“Tivoli CCMDB uses a Federated model that allows it to be implemented on top of an existing sources of IT data, and serves as an authoritative source of data for configuration items, their relationships, so that when a change needs to be made to any of the IT components, one can understand the impact of that change on other related components. IBM's ITSM platform along with, IBM Tivoli security and compliance products like Tivoli Access Manager and Tivoli Federated Identity Manager delivers a complete end-to-end solution for the "manage", "secure" and "compliance" of distributed SOA applications.”
IBM and HP are two companies which will probably compete in both IT Service Management and SOA. They probably understood the synergy between the two worlds, and we can predict a future new generation of CMDBs, modular, accessible from web services, and used for several companies needs: Service Management and SOA Governance.
28 August, 2006
On the other side, we have SOA, Service Oriented Architecture, which is often associated to BPM, Business process Management. A Business process is a set of automated or non-automated activities, or tasks, exchanging data, where we define flows, and assign roles. An SOA enable a BPM initiative by associating services to task. These services are generally speaking IT components launched by a set of specific SOA technologies such as SOAP, XML, HTTP, WSDL, etc.
When comparing Services in Service Management terms and Services in SOA terms, there is very often some sort of confusion.
ITIL is focused on the provision of services by the IT department to the customer/user. Now these services which are used by the user/customer can take the form of applications that they use (e.g. email services, components of HR systems, ERP and financial systems) or other services which are utilized, such as internet access, printing services, etc. SLAs are then determined for each particular service. Now ITIL encourages the IT department to view these services and determine the underlying technologies which are required to provision these services. For example, UNIX or Windows Servers, Network equipment, Printers, etc. and to identify each outside party that may then provide these underlying technologies. OLA and underpinning contracts are then used to ensure that these parties perform their duties so that the IT department can then fulfil their SLAs.
A SOA Service is defined as a unit of work to be performed on behalf of some computing entity, such as a human user or another program.

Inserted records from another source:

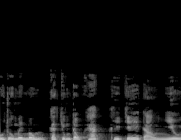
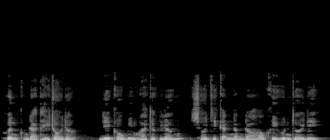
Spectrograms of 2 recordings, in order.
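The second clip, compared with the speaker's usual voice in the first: higher, lightly voiced young wife; man doing a woman's voice; 7 semitones higher than usual. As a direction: speak up high as the gentle wife. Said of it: "Lát giả giọng nữ".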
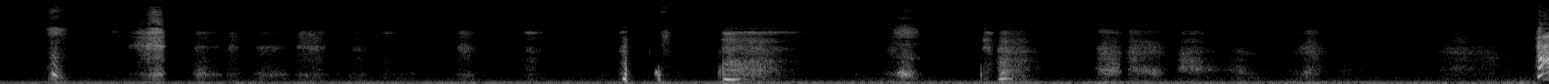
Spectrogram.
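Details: A girl sneezing repeatedly: several sharp sneezes with breathy gasps between them over a steady low room hum.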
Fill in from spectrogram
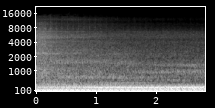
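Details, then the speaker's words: Shop truck with a swapped-in 350 V8, warming up before a test drive to see whether it idles down on its own; a steady, even pulse of about 3.5 beats per second with no misses or knocks; normal warm-up idle. "see how this thing warms up and see if it'll idle down on its own see if i have to adjust it a little bit"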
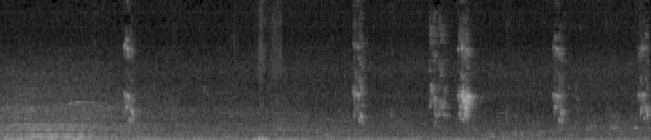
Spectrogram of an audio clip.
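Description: Caged budgerigars giving short, sharp chirps, about six scattered calls, the loudest a little past the middle. A steady low-pitched tone sounds in the first second.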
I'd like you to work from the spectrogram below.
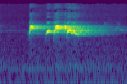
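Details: Red-whiskered bulbul giving a single loud, liquid warbled phrase of wavering notes that fades into a drawn-out tail over about a second and a half; faint low hum beneath.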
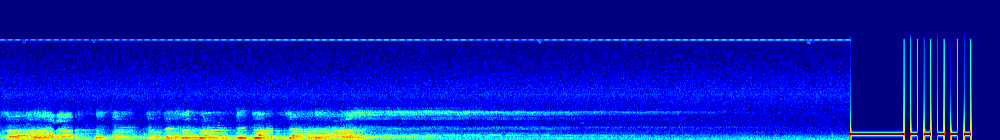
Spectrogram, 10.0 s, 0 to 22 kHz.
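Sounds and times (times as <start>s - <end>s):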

SOA defines how two computing entities, such as programs, interact in such a way as to enable one entity to perform a unit of work on behalf of another entity. Service interactions are defined using a description language. Each interaction is self-contained and loosely coupled, so that each interaction is independent of any other interaction.
We observe that the SOA Service is much more granular that an IT Service and finally, the latest is maybe the aggregation of several SOA Services…
In other words, SOA and Service Management are not identical in terms of Services definition and this creates lots of confusion in the IT Community. Service Management can be utilized to manage an SOA implementation or solution or the ITIL processes could handle SOA Services as software/hardware components, but Service Management is not a subset of SOA.
24 August, 2006
Jeudi 28 septembre 2006
Auditorium de la Fédération des Entreprises Romandes - Genève
13h30 – 14h15 Retour d’expérience
23 August, 2006
Facilitator Serono International www.serono.com
TOGAF has been evolved continuously within The Open Group's Architecture Forum over the last twelve years, drawing on the knowledge and experience of The Open Group members who are themselves practising Architects working for a wide range of enterprises around the world.
14.15 Enterprise Architecture (French)
22 August, 2006
Raffles Le Montreux Palace, Montreux (Switzerland)
Discover the real benefit of ITIL
How to develop passion for high performance services